TrueCrypt supports acceleration via Intel's AES-NI instructions, so the encoding of the AES algorithm, in particular, should be very fast on the CPUs that support those instructions. We've also included results for another algorithm, Twofish, that isn't accelerated via dedicated instructions.

7-Zip file compression and decompression

SunSpider JavaScript performance

Trinity's hardware AES acceleration gives it a massive lead over Llano in our first TrueCrypt test. Elsewhere, the differences are smaller. We do see a sizeable improvement from the A8 to the A10 in SunSpider, though, which is a very good thing. You might not compress or decrypt files everyday, but most of us spend a big chunk of our day using JavaScript-heavy websites and web apps. The A10 promises to be solidly faster than the A8 in those.
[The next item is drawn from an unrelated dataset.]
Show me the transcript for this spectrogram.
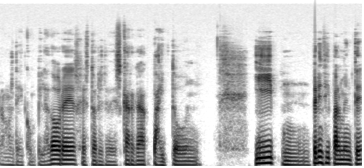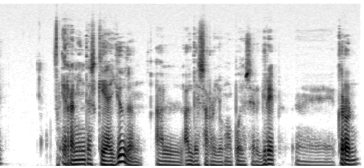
Hablamos de compiladores, gestores de descarga, Python y mm, principalmente herramientas que ayudan al, desarrollo, como pueden ser grep, eh, cron.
Neither AMD APU can catch up to Intel's quad-core offerings, of course, but that's no great surprise. We didn't expect AMD to catch Intel in raw CPU performance, especially not with a 10W power envelope handicap. Still, Trinity will have to do well on other fronts to distinguish itself.
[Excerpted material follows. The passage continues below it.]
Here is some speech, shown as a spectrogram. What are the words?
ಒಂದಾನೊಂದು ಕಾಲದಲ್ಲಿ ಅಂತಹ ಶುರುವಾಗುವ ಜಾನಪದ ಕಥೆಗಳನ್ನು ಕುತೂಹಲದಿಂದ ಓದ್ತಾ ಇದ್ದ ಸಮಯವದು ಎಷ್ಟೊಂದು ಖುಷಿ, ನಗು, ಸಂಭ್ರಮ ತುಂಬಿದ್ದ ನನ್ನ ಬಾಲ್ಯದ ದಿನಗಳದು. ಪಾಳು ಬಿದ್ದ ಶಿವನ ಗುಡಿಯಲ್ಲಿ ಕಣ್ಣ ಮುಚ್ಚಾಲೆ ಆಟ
Image processing

The Panorama Factory photo stitching
The Panorama Factory handles an increasingly popular image processing task: joining together multiple images to create a wide-aspect panorama. This task can require lots of memory and can be computationally intensive, so The Panorama Factory comes in a 64-bit version that's widely multithreaded. We asked it to join four pictures, each eight megapixels, into a glorious panorama of the interior of Damage Labs.
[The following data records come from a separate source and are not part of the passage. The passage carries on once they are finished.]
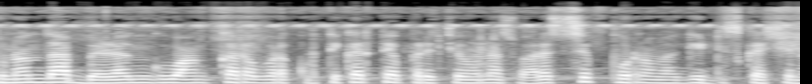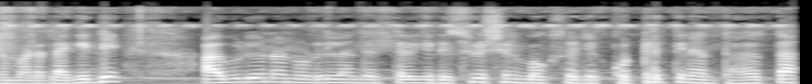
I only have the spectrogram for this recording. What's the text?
ಸುನಂದ ಬೆಳಗವಾಂಕರ್ ಅವರ ಕೃತಿಕರ್ತೆಯ ಪರಿಚಯವನ್ನು ಸ್ವಾರಸ್ಯಪೂರ್ಣವಾಗಿ ಡಿಸ್ಕಷನ್ ಮಾಡಲಾಗಿದೆ. ಆ ವಿಡಿಯೋನ ನೋಡಿಲ್ಲ ಅಂದರೆ ತೆಳಗೆ ಡಿಸ್ಕ್ರಿಪ್ಷನ್ ಬಾಕ್ಸಲ್ಲಿ ಕೊಟ್ಟಿರ್ತೀನಿ ಅಂತ ಹೇಳ್ತಾ,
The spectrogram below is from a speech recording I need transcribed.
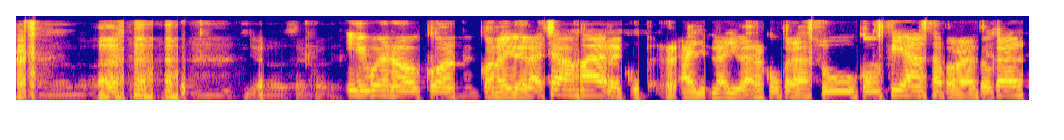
Y bueno, con, con la ayuda de la chama, le ayuda a recuperar su confianza para tocar.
In the past, we've added up the time taken by all of the different elements of the panorama creation wizard and reported that number, along with detailed results for each operation. However, doing so is incredibly data-input-intensive, and the process tends to be dominated by a single, long operation: the stitch. Thus, we've simply decided to report the stitch time, which saves us a lot of work and still gets at the heart of the matter.

Video encoding

x264 HD benchmark
This benchmark tests one of the most popular H.264 video encoders, the open-source x264. The results come in two parts, for the two passes the encoder makes through the video file. I've chosen to report them separately, since that's typically how the results are reported in the public database of results for this benchmark.

We see the same story unfold in our image editing and video encoding tests: the A10-4600M edges out the A8-3500M by a decent margin, but it's no match for quad-core Sandy and Ivy CPUs.